The undisputed evidence of plaintiffs shows that they are the owners of the land. If Holloman ever had any interest as tenant in common with them, he lost it by their adverse possession for more than twenty years, he admitting that he did not make any claim to be let into possession of his share, nor any demand for his share of the rents and profits within said time. Dobbins v. Dobbins, 141 N.C. 214.
It may be well to say before concluding, that the court had a discretion to exclude leading questions, and we will not review the ruling for that reason.

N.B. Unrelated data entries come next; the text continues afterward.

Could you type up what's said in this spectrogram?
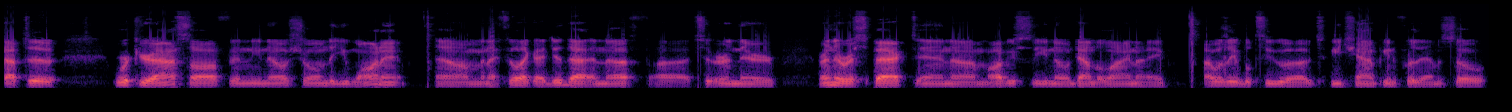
you have to work your ass off and you know show them that you want it, um, and I feel like I did that enough uh, to earn their earn their respect, and um, obviously, you know, down the line, I I was able to uh, to be champion for them, so.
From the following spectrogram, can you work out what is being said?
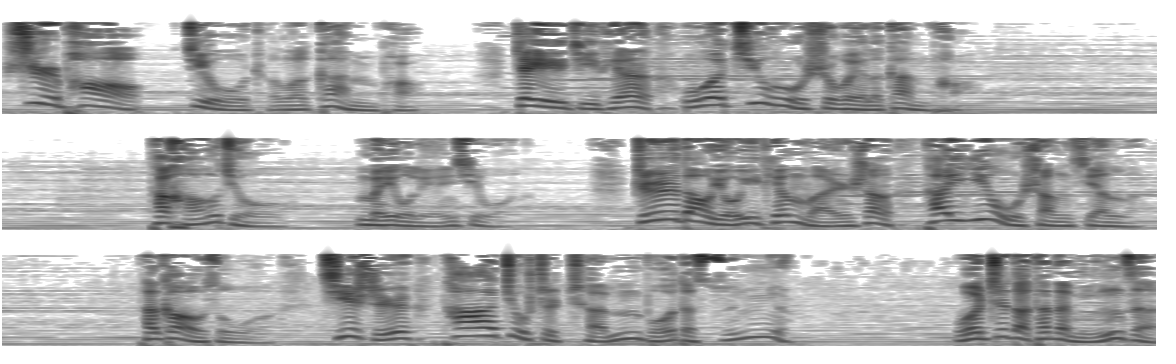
是炮就成了干炮。这几天我就是为了干炮。”他好久没有联系我了，直到有一天晚上，他又上线了。他告诉我，其实他就是陈博的孙女。我知道他的名字，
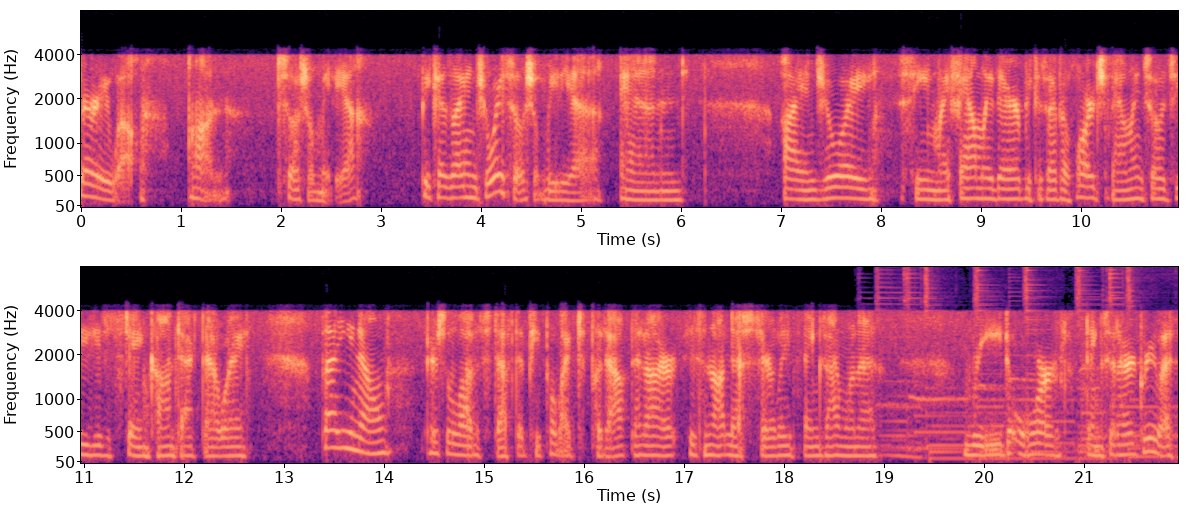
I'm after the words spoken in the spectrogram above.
very well on social media because I enjoy social media and I enjoy seeing my family there because I have a large family, so it's easy to stay in contact that way. But you know, there's a lot of stuff that people like to put out that are is not necessarily things I want to read or things that I agree with.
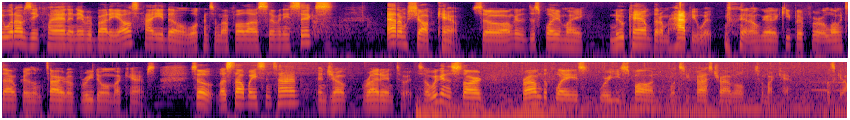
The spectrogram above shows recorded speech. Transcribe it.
what up Z-Clan and everybody else? How you doing? Welcome to my Fallout 76 Atom Shop camp. So I'm going to display my new camp that I'm happy with. and I'm going to keep it for a long time because I'm tired of redoing my camps. So let's stop wasting time and jump right into it. So we're going to start from the place where you spawn once you fast travel to my camp. Let's go.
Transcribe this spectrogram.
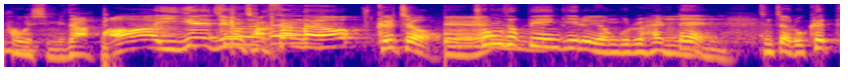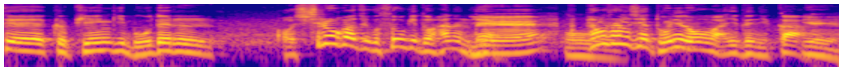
하고 계십니다. 아 이게 지금 작사인가요? 그렇죠. 예. 초음속 비행기를 연구를 할 때 음. 진짜 로켓의 그 비행기 모델을 어, 실어가지고 쏘기도 하는데 예. 오. 평상시엔 돈이 너무 많이 드니까 예, 예.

We may safely place our decision upon the single ground that the answer of Holloman shows that the title of his adversaries is not denied unless he is owner of one-third as tenant in common, and it further appears in the case that they have held possession of the premises adversely, and have been in the pernancy of the rents and profits for more than twenty years, title being out of the State, and he has taken no steps to recover possession of his alleged share, or his share of the rents and profits, within that time, although he had visited them occasionally. If they kept him out of possession of his share of the land and the rents, he was put to his action, and if not prosecuted within the twenty years, the law raised a legal presumption of title in those having the possession and barred his entry. Dobbins v. Dobbins, supra; Bullin v. Hancock, 138 N.C. 198; Whitaker v. Jenkins, ibid., 476. "The possession (137) of one tenant in common is, in law, the possession of all the tenants in common. One may, however, disseize or oust the others, and from the time of such ouster the possession of him who keeps out the rest is not their possession, but is adverse to their claims of possession. The sole silent occupation by one of the entire property, without an account to or claim by the others, is not in law an ouster, nor furnishes evidence from which an ouster can be inferred unless it has been continued for that length of time, which furnishes a legal presumption of the facts necessary to uphold an exclusive possession." If there were any technical errors in the rulings upon the evidence, the facts so plainly appear, and the legal inference thereupon is so well settled by the cases, that a reversal, if there was any error in the respects indicated, would be vain and useless. The Court would again reach the same result. We, therefore, sustain the judgment.
Cited: Brogden v. Gibson, 165 N.C. 25; Steeley v. Lumber Co., ib., 32; Holley v. White, 172 N.C. 78.